We use our own and third-party cookies to optimize your experience on this site, including to maintain user sessions. Without these cookies our site will not function well. If you continue browsing our site we take that to mean that you understand and accept how we use the cookies. If you wish to decline our cookies we will redirect you to Google.
Already have an account? Sign in.

 Remember Me | Forgot Your Password?

Exercise Linked To Healthier Eyes, Better Vision
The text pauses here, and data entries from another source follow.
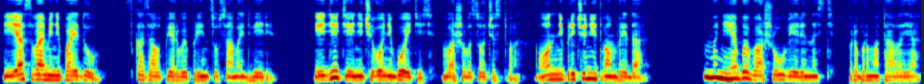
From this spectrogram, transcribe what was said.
«Я с вами не пойду», — сказал первый принц у самой двери. «Идите и ничего не бойтесь, ваше высочество. Он не причинит вам вреда». «Мне бы ваша уверенность», — пробормотала я.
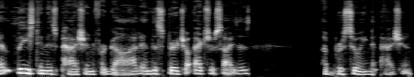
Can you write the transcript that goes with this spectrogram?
at least in his passion for God and the spiritual exercises of pursuing the passion.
February 7, 2014: 12:00 AM EST
A U.S. study in mice demonstrated that treadmill training preserved photoreceptor cells in the animals’ retinas after exposure to damaging bright light. The findings, if applicable to humans, suggest that moderate aerobic exercise may slow the progression of retinal degenerative diseases, like age-related macular degeneration, a leading cause of blindness in the elderly. The exercised mice lost only half the photoreceptor cells that the control group lost. In addition, the retinal cells of exercised mice were more responsive to light and had higher levels of a growth- and health-promoting protein called brain-derived neurotrophic factor (BDNF).
Eric C. Lawson et al., "Exercise Protects Retinal Function and Structure from Light-Induced Retinal Degeneration", The Journal of Neuroscience, February 07, 2014, © Society for Neuroscience
Fitness & Exercise
Preventative Care
North America
United States of America
Research, Studies, Advice
Developed by Yuri Ingultsov Software Lab.